The latter, which had managed to finish its third season in spite of the strike, is more likely to return, but "Aliens in America," which had gotten better with each show in its 18-episode run, may well be lost for good, which would be a real shame.
Two big questions, of course, still loom large: How soon will any of these shows manage to return, and will there be any new shows worth watching when Fall finally rolls around? About the latter I'm still extremely pessimistic, but here's hoping that I'm somehow wrong once again.
Coens getting "Yiddish" with Chabon
The only Michael Chabon novel I have yet to read (but just ordered used from Amazon) is now in the rather capable hands of the Coen brothers.
And "The Yiddish Policemen's Union," Chabon's 2007 novel, sounds like it's just tailormade for the Coens. Chabon sets up a contemporary scenario where Jewish settlers are about to be displaced by the U.S. government's plans to turn the frozen locale of Sitka, Alaska, over to Alaskan natives. Against this backdrop is a noir-style murder mystery in which a rogue cop investigates the killing of a heroin-addicted chess prodigy who might be the messiah.
The only possibly bad news in all this is that we might have to wait quite a while to see it. The Coens must be just about finished with "Burn After Reading," their CIA comedy starring George Clooney and Brad Pitt and set for a September 2008 release. After that, they are set to shoot something called "A Serious Man," for which I could only find this truly odd plot summary at Wikipedia (which, of course, never gets anything wrong):

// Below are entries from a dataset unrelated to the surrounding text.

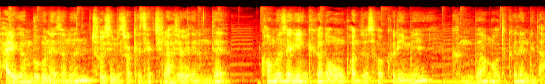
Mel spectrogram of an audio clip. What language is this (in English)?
Korean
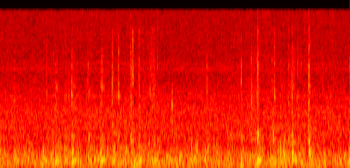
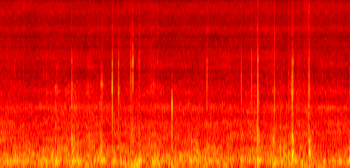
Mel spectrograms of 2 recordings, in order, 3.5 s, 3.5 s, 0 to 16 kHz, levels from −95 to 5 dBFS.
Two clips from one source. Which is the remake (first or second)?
second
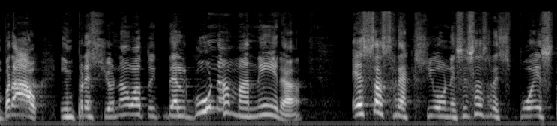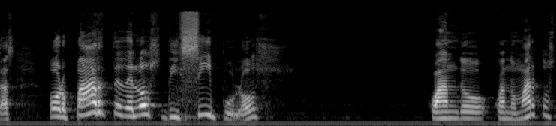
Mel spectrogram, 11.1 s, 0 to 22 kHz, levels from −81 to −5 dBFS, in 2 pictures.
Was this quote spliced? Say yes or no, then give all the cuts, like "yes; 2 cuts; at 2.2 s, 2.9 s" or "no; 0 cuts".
no; 0 cuts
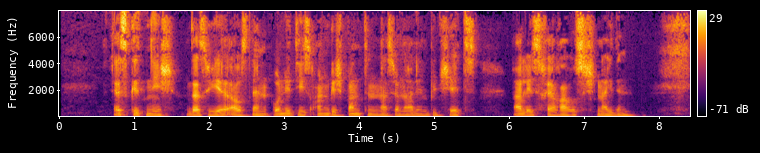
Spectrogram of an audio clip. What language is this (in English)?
German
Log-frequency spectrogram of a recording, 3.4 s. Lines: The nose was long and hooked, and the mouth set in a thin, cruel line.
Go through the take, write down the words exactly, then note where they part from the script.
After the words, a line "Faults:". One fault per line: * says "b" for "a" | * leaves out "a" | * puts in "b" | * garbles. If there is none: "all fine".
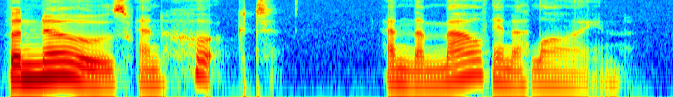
The nose and hooked, and the mouth in a line.
Faults:
* leaves out "was long"
* leaves out "set"
* leaves out "thin cruel"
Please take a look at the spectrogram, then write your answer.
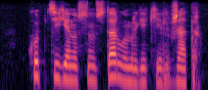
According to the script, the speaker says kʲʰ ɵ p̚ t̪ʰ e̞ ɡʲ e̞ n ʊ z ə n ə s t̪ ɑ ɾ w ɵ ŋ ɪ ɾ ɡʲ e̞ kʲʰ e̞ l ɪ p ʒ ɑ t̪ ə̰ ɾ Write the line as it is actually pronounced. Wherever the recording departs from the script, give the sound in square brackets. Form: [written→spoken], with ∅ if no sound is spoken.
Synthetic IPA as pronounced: kʲʰ ɵ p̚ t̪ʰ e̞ ɡʲ e̞ n ʊ [z→s] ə n ə s t̪ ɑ ɾ w ɵ [ŋ→m] ɪ ɾ ɡʲ e̞ kʲʰ e̞ l ɪ p ʒ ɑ t̪ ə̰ ɾ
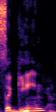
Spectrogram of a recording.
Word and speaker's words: Seguin: and Applebee's will open in, how do you pronounce it? Seguin? Seguin. Oh, it's Seguin.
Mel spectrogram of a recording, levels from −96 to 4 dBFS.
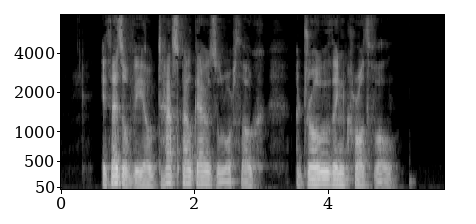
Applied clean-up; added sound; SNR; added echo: none; none; none; none.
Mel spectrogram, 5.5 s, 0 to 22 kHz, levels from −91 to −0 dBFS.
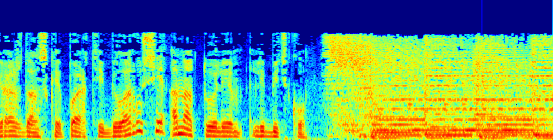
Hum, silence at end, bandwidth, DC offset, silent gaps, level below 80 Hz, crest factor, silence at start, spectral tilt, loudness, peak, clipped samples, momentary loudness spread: none; 0 s; 8.8 kHz; under 0.1%; none; -28 dBFS; 12 dB; 0 s; -4.5 dB/octave; -12 LUFS; 0 dBFS; under 0.1%; 5 LU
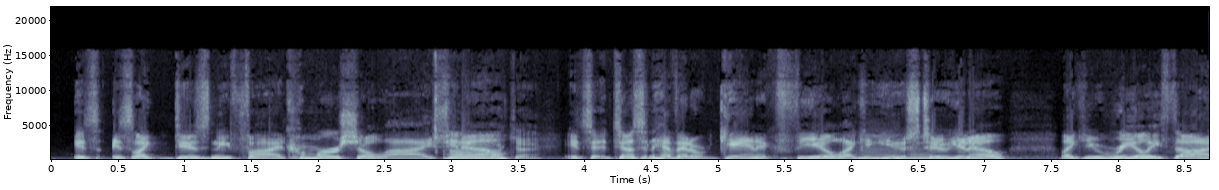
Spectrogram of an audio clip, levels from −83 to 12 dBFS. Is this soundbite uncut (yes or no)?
no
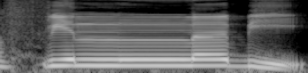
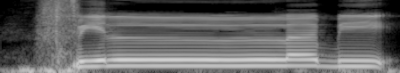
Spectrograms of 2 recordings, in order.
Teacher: Bunyi lam sukun di sini itu dia terpantau memantul kalau di ujung pelafalan L-nya ada bunyi vokal hidup lagi, yaitu bunyi vokal e. Kalau di Sunda eu tuh e dibacanya.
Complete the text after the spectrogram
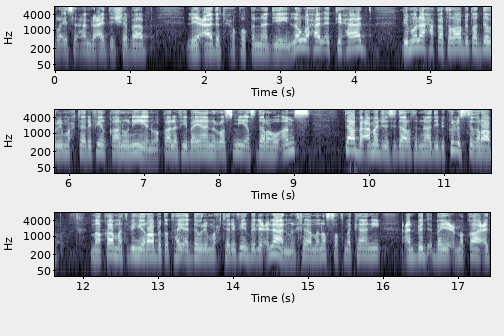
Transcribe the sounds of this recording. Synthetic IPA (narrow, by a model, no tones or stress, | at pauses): rˤɑʔiːsalʕaːmɾɪʕaːɪd̪aʃːabaːb̚ | lɪʔɪʕaːd̪aħʊquːqɪnːaːd̪ɪjːiːnlawːaħalʔɪt̪ːɪħaːd̪ | bɪmʊlaːħɑqɑɾˤɑːbɨt̪ˤɑd̪ːawɾilmʊħt̪aɾɪfiːnqɑːnuːnɪjːanwɪqɑːlafibajaːnɾˤɑsmɪjːʔɑsˤd̪ɑɾˤɑhuʔams | t̪aːbaʕamad͡ʒlɪsʔɪd̪ɑːɾˤɑnːaːd̪ibɪkʊlːɪst̪ɪɣɾɑːb | maqɑːmat̪bɪhɪɾˤɑːbɨt̪ˤɑɦajʔad̪ːawɾilmʊħt̪aɾɪfiːnbɪlʔɪʕlaːnmɪnxɪlaːlmɪnɑsˤːɑmakaːni | ʕanbɪd̪ʔbajʕmɑqɑːʕɪd̪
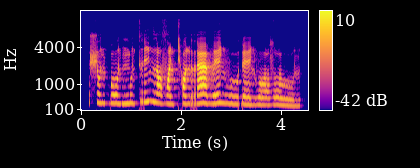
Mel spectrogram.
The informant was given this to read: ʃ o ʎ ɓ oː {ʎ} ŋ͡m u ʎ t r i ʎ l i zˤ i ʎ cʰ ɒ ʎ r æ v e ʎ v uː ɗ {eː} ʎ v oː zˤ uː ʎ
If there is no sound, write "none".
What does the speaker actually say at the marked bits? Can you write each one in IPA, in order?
ʎ, eː

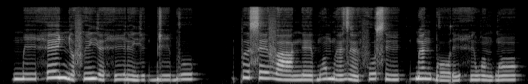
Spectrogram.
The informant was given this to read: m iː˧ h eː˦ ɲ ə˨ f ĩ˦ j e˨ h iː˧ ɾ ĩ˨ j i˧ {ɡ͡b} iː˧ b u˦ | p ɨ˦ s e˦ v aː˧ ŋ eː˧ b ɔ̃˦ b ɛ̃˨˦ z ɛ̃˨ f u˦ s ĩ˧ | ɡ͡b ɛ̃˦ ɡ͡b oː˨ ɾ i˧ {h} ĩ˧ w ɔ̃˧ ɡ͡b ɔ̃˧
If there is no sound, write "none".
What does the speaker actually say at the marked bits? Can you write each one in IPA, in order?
ɡ͡b, h

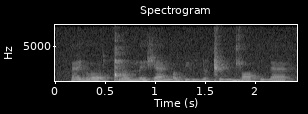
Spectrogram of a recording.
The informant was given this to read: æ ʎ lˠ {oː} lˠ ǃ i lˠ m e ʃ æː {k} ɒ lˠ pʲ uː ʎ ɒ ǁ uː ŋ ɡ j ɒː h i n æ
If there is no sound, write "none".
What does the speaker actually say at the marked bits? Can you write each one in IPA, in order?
oː, ŋ

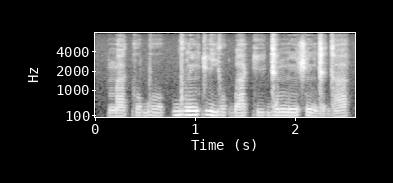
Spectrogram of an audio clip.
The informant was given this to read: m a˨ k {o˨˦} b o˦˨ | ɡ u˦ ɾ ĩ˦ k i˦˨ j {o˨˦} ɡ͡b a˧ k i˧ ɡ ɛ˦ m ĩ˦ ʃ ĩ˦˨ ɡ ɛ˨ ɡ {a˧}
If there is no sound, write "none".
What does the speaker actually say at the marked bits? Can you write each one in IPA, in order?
o˨˦, o˧, a˨˦

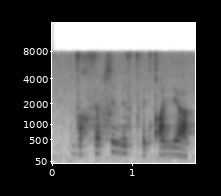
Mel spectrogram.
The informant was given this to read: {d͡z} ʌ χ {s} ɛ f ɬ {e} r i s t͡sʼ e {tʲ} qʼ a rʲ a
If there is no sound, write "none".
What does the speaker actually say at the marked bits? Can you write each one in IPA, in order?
d͡z, s, i, tʲ

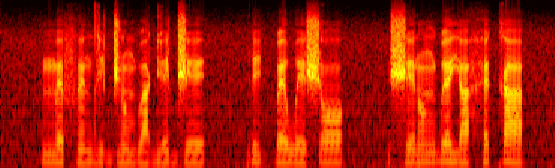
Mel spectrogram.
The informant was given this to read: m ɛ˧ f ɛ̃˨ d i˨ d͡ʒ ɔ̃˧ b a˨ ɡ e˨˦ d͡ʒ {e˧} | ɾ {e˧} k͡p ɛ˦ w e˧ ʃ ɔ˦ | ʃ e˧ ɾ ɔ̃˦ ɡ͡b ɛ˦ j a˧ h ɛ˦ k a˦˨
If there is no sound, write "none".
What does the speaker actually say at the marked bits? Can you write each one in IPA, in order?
e˧, i˧

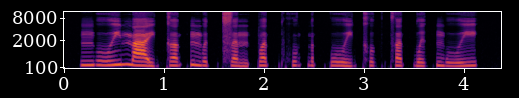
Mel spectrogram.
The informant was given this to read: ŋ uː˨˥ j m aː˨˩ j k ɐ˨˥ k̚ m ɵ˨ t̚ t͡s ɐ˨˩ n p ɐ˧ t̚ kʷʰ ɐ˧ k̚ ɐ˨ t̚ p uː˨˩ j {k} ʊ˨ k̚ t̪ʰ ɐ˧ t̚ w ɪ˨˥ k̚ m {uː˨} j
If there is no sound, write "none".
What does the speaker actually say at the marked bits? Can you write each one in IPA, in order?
kʰ, uː˨˥

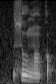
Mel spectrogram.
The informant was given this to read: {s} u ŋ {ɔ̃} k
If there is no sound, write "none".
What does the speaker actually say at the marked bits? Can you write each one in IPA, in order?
s, ɔ̃

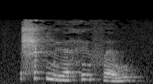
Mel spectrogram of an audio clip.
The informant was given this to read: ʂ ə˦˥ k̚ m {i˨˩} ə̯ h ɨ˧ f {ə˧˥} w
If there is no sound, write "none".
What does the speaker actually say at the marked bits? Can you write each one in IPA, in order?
ɨ˨˩, ə˨˩˨

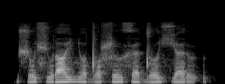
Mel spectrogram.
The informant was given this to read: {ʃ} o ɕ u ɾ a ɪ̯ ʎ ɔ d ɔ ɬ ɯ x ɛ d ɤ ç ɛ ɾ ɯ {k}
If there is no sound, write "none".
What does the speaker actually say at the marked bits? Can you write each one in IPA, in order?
ʃ, ʔ

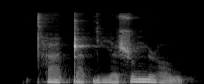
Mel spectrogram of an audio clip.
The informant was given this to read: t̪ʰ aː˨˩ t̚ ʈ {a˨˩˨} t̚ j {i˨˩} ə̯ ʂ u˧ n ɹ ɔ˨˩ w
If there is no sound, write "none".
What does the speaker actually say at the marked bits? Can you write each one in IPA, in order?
a˨˩, i˨˩

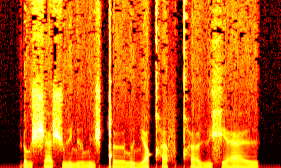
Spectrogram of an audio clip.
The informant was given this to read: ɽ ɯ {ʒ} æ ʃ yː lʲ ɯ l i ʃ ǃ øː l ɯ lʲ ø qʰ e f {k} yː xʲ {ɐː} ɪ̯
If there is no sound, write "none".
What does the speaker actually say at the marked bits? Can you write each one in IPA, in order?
ʃ, qʰ, æː

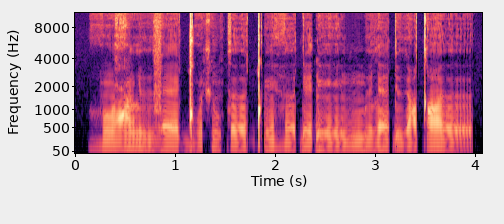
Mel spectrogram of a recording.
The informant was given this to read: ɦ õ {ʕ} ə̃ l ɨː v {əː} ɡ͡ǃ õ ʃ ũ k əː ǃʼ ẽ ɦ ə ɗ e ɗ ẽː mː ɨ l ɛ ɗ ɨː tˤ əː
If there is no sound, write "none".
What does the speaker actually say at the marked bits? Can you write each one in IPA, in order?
ʕ, ɛː

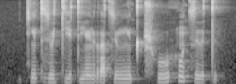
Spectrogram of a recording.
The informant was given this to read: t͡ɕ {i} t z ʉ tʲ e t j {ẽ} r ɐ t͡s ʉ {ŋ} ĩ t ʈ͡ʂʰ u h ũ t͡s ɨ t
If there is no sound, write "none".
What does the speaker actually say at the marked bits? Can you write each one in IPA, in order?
ĩ, ẽ, ŋ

A Serious Man will focus on Larry Gopnik, a Jewish college professor in the Midwest in 1967. Larry starts to question the value of life when he discovers his wife wants a divorce (and may be having a romantic affair with one of their neighbors). He also has trouble with his children stealing money out of his wallet (his son is buying marijuana, while his daughter is saving for plastic surgery) and his deadbeat brother, who has moved in because he neither has the cash nor the maturity to live on his own. Add to that the hostile anonymous notes he keeps receiving which threaten his tenure at school, the grad student who will get a passing grade from Larry by any means necessary (who may or may not be the person leaving the threatening letters) and the attractive neighbor who bedevils Larry with nude sunbathing, and there is little wonder why Larry seeks to solve his existential issues from men of God whom he hopes will help him to become an austere and devoted man.
All of which means the Coens won't be getting to Chabon's work until sometime in the fairly distant future. And in case anyone's keeping score, that means all four of Chabon's novels either have been or will be made into feature films: "Wonder Boys" is a wonderful little film, "The Mysteries of Pittsburgh" is apparently finished and may have already come out in some form, and "The Amazing Adventures of Kavalier and Clay" is being shot by Stephen Daldry and is set for a 2009 release. Add to that the fact that Chabon had a hand in writing the script for still my favorite superhero flick of all time, "Spider-Man 2," and you've got quite a run so far.
And now, so that I can get ready for what is still my only paying job, I'll leave you with, first, this plea that, if you live in the republic of Virginia, the great state of Maryland or the District of Columbia (respectively, where I was born [Blacksburg], grew up [Salisbury] and went to college [Catholic University]), please get out and vote today; and secondly with this clip of George Clooney and the boys performing "Man of Constant Sorrow" from what is still my favorite Coen brothers' flick, "O Brother Where Art Thou." Peace out.